He defended himself, saying he was a "good worker" and had trained under "nationally certified baristas," as he called out the "disorganization" that led him to being CC'd on the email.

"I'm not going to be putting up with s***," he said.

Wood told Newsweek: "I did apply again in March and that's when I received the email. Truthfully, when I got the email, I was frustrated as you can imagine. It was a little insulting to witness the company talking about why they weren't going to hire me. Especially because it was for a reason that should not have applied.

"The reason they spoke about was that I didn't show up for an interview they had supposedly scheduled with me back in December. I never received that interview time and I would only assume they would anticipate a confirmation or at least follow up as to why I missed the interview."

Wood claimed he lost his current job over the fall-out from the video, but overall said he was glad he shared it.

"However the main reason this video is a regret of mine is that I was not represented well. In that moment all I felt was the frustration of the situation.

"I can acknowledge my mistake, however I don't relinquish blame from the company for many reasons. Those reasons are not important as I cannot provide tangible proof of the retaliation.

"I can say confidently that I do not hold regret over bringing this situation into the public eye. However I will gladly say, never again. It's opened some doors for me, and I remain hopeful for the future."

Hitting "reply all" is a common mistake. As FlexJobs noted, there are a few steps to take to mitigate the fallout.

They advised people to check and re-check, unsend the email if possible and lastly, apologize.

His stance was backed in the TikTok comments, as people shared their own hiring horror stories. Cespedegg wrote: "I wish I got emails like this bc at least I'll know WHY I WAS GHOSTED."

Wanderlust1389 commented: "This happened to me! their response was 'well idk she seems kind of flakey' I responded with at least I can avoid 'reply all.'"

Bipitty Friends revealed: "I got cc'd into the email where they were planning on firing me."

Freddie said: "I left a job once after I heard the managers mocking an applicant who was waiting downstairs. Toxic and unprofessional environments aren't it."

Di wrote: "I need to know every single detail."

Infographic: The Great Resignation | Statista You will find more infographics at Statista

Buck Rogers advised: "That was your chance to send a reply with something clever. Can't hurt your chances. After all, they are already rejecting you."

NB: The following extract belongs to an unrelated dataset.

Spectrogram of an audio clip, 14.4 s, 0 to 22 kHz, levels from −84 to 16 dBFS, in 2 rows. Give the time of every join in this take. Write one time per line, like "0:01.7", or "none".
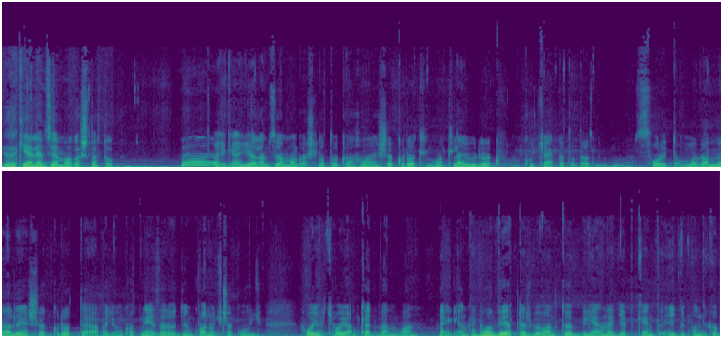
0:09.4
0:11.9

Madison Owens said: "Once applied for a job, the woman shook my hand, told me to have a nice day, and there was a rejection email in my inbox before I'd left the building."

Cherish Costa added: "Ima be honest with you, if they are this disorganized and seem kind of unprofessional, you don't want the job, it's going to be a nightmare."

The graph below, provided by Statista, shows data on the employment phenomenon known as the Great Resignation. The jobs market has been rocky since the start of the pandemic, with remote working, job losses, business closures and stimulus packages all affecting figures.

Many companies have reported struggling to recruit staff, particularly in the hospitality and healthcare sectors. Some have been turning to incentives and perks to entice workers. According to the U.S. Bureau of Labor Statistics, the "quits rate"—or number of people voluntarily leaving a role—"can serve as a measure of workers' willingness or ability to leave."

The trend doesn't appear to be slowing down, with more than 4 million Americans quitting their jobs each month for the past six months, according to an article published by Fortune in February.

"But Americans aren't just walking away from their jobs, never to return. Although they are leaving their jobs at rapid rates, the overall number of hires continued to outpace quits, with 6.3 million American workers starting new jobs last month [January]," the article added.

Update 03/23/22, 8:45 a.m. ET: This article was updated with video from @noveltygay.

Update 03/25/22, 12:45 p.m. ET: This article was updated with comment from @noveltygay, and FlexJobs advice.